In my junior year of college I decided to go to Spain on a whim. A serious whim (as in, no real planning went into this decision). I didn’t know anyone in the study abroad program, I knew nothing about the culture other than what I learned in class, and I was trying to finish up my minor degree in one semester. I was having some other life crises at the time as well, but that’s another story…
So, with the program, I moved to Cádiz in Southern Andalucía for four months (Andaluthia, if we’re being really accurate here). I had an amazing time. I made lifelong friends that I was able to travel with and see Europe for the first time. I tasted delicious food, wine, coffee, and pastries. I saw so many amazing pueblos and Spanish cities that looked untouched by time and modernization. I also had a warm and caring host mom who force-fed me tortilla and gazpacho on a regular basis, and I loved it!
However, I did have a few regrets at the end of the journey. I think I went for the wrong reasons and therefore did not fully appreciate being there. I was afraid to speak Spanish so I relied on English and didn’t immerse myself in the language. It was also my first time in Europe, so rather than using free weekends and trips to see the rest of Spain, I went to see other countries, like Ireland and Morocco. As I said before, I had a wonderful time! But by the end of my four months there, I was homesick and distracted and ready to move on.
Now, nearly 4 years later, I have an intense desire, dare I say need, to go back to that wonderful country and appreciate it in all its glory. I want to keep traveling, to keep teaching English, and most importantly, to use my Spanish! I miss the food, the people, the lifestyle, the small towns, the lisping S’s and rolling R’s. I want to do well by Spain this time, to be a true and caring lover (yeah, I’m using an affair metaphor here, that’s how serious we’re talking!).

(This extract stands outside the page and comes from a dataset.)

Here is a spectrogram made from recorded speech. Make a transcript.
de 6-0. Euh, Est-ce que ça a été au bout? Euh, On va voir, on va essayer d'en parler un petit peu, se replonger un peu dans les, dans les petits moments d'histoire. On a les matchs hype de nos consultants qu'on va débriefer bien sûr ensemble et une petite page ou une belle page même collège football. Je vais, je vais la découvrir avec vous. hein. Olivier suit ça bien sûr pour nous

So, I have applied to two English teaching programs in Spain that will allow me to legally live there for a year. So far in this blog, I am writing about my efforts to get into the programs and the torturous anticipation of the waiting process. In the meantime, I will regale you with my stories of European travel and weigh you down with my hopes and dreams for my future year abroad. Or, for something a little different, you can always check out the Thailand portion of this blog. Enjoy!
I currently have the privilege (or some days, the burden) of teaching the all-male students of Wat Benchamabophit Matthayom School:

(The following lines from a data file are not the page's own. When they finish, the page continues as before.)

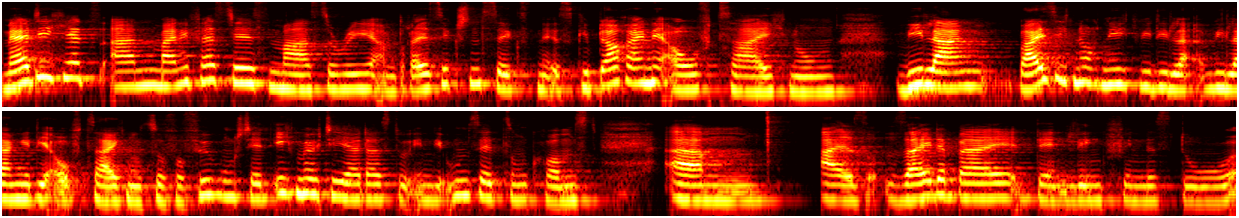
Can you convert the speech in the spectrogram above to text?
melde dich jetzt an Manifestation Mastery am 30.06. Es gibt auch eine Aufzeichnung. Wie lang, weiß ich noch nicht, wie, die, wie lange die Aufzeichnung zur Verfügung steht. Ich möchte ja, dass du in die Umsetzung kommst. Ähm, also sei dabei, den Link findest du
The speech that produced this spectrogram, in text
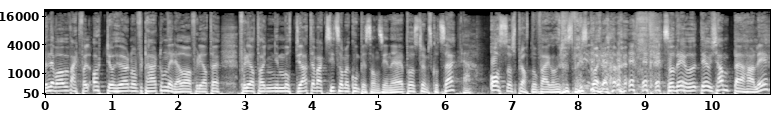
Men det var i hvert fall artig å høre noen fortelle om det, da, fordi at, fordi at han måtte jo etter hvert sitte sammen med kompisene sine på Strømsgodset. Ja. Og så spratt han opp hver gang Rosenborg skåra! så det er, jo, det er jo kjempeherlig.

Wat Ben is a high school, so the students are aged 12-18. They are all males, though we have a healthy population of sassy lady-boys (and I mean, sassy!) I only teach grades 1-3 (ages 12-15) but I still get warm ‘HELLO TEACHER!’s from the older students. I teach Math and Science in English, which most days is a struggle but also a lot of fun.
For example, I had to teach Sexual Reproduction to a bunch of 13 year-old boys. Naturally, it turned into us laughing for 30 minutes straight – me, because they kept saying ‘wageena’ (vagina is near-impossible for them to say, those pesky V’s!) and them, because their female teacher was saying ‘penis’.
There is a lot of pride in our school, because it’s located on the grounds of a famous wat – Wat Benchamabophit. The temple was built around 1900 by a famous king of Thailand, King Chulalongkorn. Real marble was imported from Italy for the grounds, hence it’s nickname, the Marble Temple. It’s so infamous, in fact, that it’s on the back of the 5 baht coin! (Yeah, I bust out a 5 baht coin whenever I proudly state where I teach, don’t judge me!)
Despite our prestige, the school itself is unexceptional. The students perform at the average level and there are some major organizational and disciplinary issues. That said, the kids are a joy to teach and always surprise me. They are my own culture and language teachers and at the end of the day I’m really grateful to be their teacher.